Extracted data entries:

--------------------

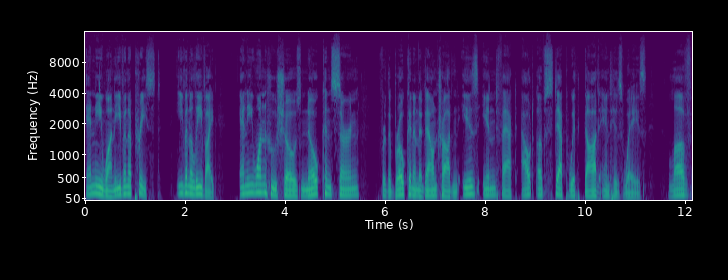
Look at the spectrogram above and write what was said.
anyone, even a priest, even a Levite, anyone who shows no concern for the broken and the downtrodden is in fact out of step with God and his ways. Love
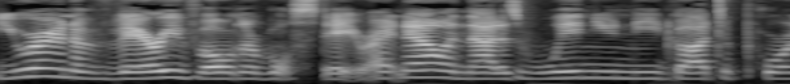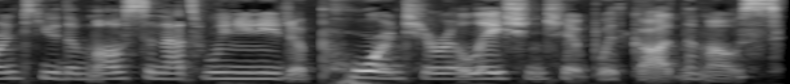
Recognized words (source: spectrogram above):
you are in a very vulnerable state right now, and that is when you need God to pour into you the most, and that's when you need to pour into your relationship with God the most.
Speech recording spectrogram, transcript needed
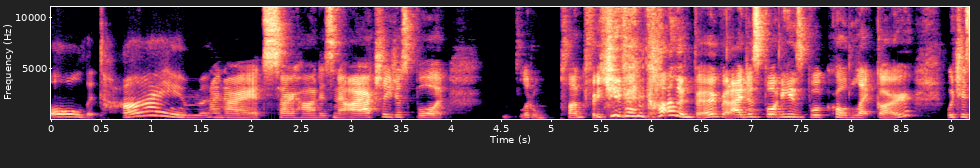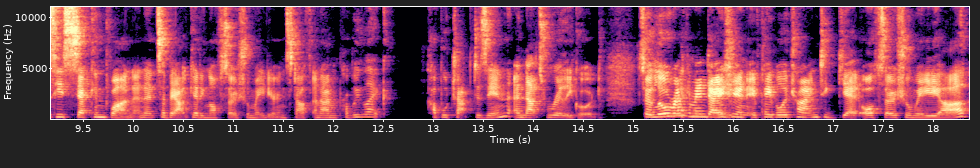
all the time. I know it's so hard, isn't it? I actually just bought little plug for you, Van Cuylenburg, but I just bought his book called Let Go, which is his second one, and it's about getting off social media and stuff. And I'm probably like couple chapters in, and that's really good. So, little recommendation if people are trying to get off social media,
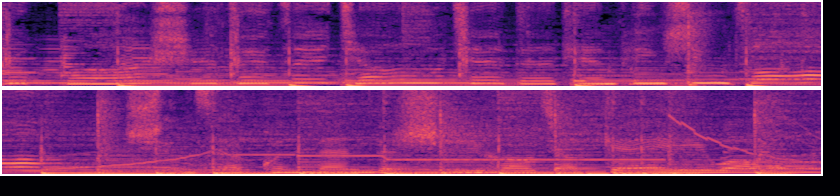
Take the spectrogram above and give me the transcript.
如果我是最最纠结的天平星座，选择困难的时候交给我。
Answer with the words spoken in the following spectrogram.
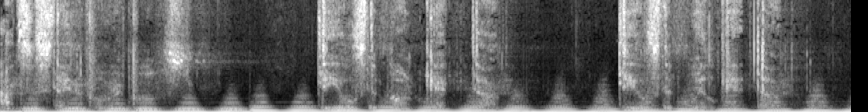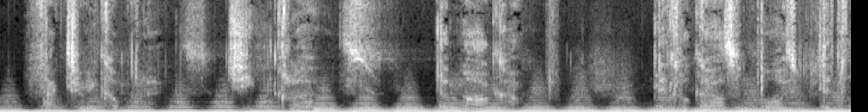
Unsustainable ripples. Deals that won't get done. Deals that will get done. Factory complex. Cheap clothes. The markup. Little girls and boys with little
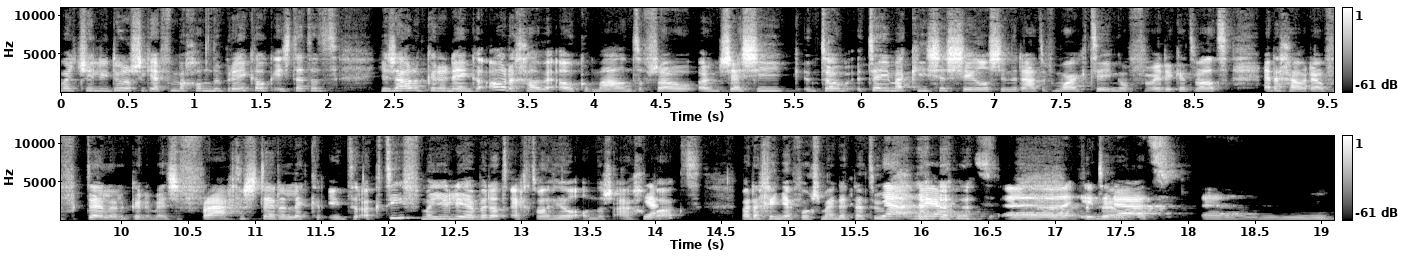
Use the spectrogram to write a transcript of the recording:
wat jullie doen. Als ik even mag onderbreken ook, is dat het, je zou dan kunnen denken, oh, dan gaan we elke maand of zo een sessie, een thema kiezen, sales inderdaad, of marketing, of weet ik het wat. En dan gaan we daarover vertellen en dan kunnen mensen vragen stellen, lekker interactief. Maar jullie hebben dat echt wel heel anders aangepakt. Ja. Maar daar ging jij volgens mij net naartoe. Ja, nou ja, goed. inderdaad. Um,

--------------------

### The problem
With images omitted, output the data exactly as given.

### Your solution
Look at the spectrogram above and write what was said.
anyone, even a priest, even a Levite, anyone who shows no concern for the broken and the downtrodden is in fact out of step with God and his ways. Love
Recognized words (source: spectrogram above):
you are in a very vulnerable state right now, and that is when you need God to pour into you the most, and that's when you need to pour into your relationship with God the most.
Speech recording spectrogram, transcript needed
all the time. I know it's so hard, isn't it? I actually just bought little plug for you, Van Cuylenburg, but I just bought his book called Let Go, which is his second one, and it's about getting off social media and stuff. And I'm probably like couple chapters in, and that's really good. So, little recommendation if people are trying to get off social media,
Take the spectrogram above and give me the transcript.
如果我是最最纠结的天平星座，选择困难的时候交给我。
Answer with the words spoken in the following spectrogram.
Unsustainable ripples. Deals that won't get done. Deals that will get done. Factory complex. Cheap clothes. The markup. Little girls and boys with little
Use the spectrogram to write a transcript of the recording:
wat jullie doen. Als ik even mag onderbreken ook, is dat het, je zou dan kunnen denken, oh, dan gaan we elke maand of zo een sessie, een thema kiezen, sales inderdaad, of marketing, of weet ik het wat. En dan gaan we daarover vertellen en dan kunnen mensen vragen stellen, lekker interactief. Maar jullie hebben dat echt wel heel anders aangepakt. Ja. Maar daar ging jij volgens mij net naartoe. Ja, nou ja, goed. inderdaad. Um,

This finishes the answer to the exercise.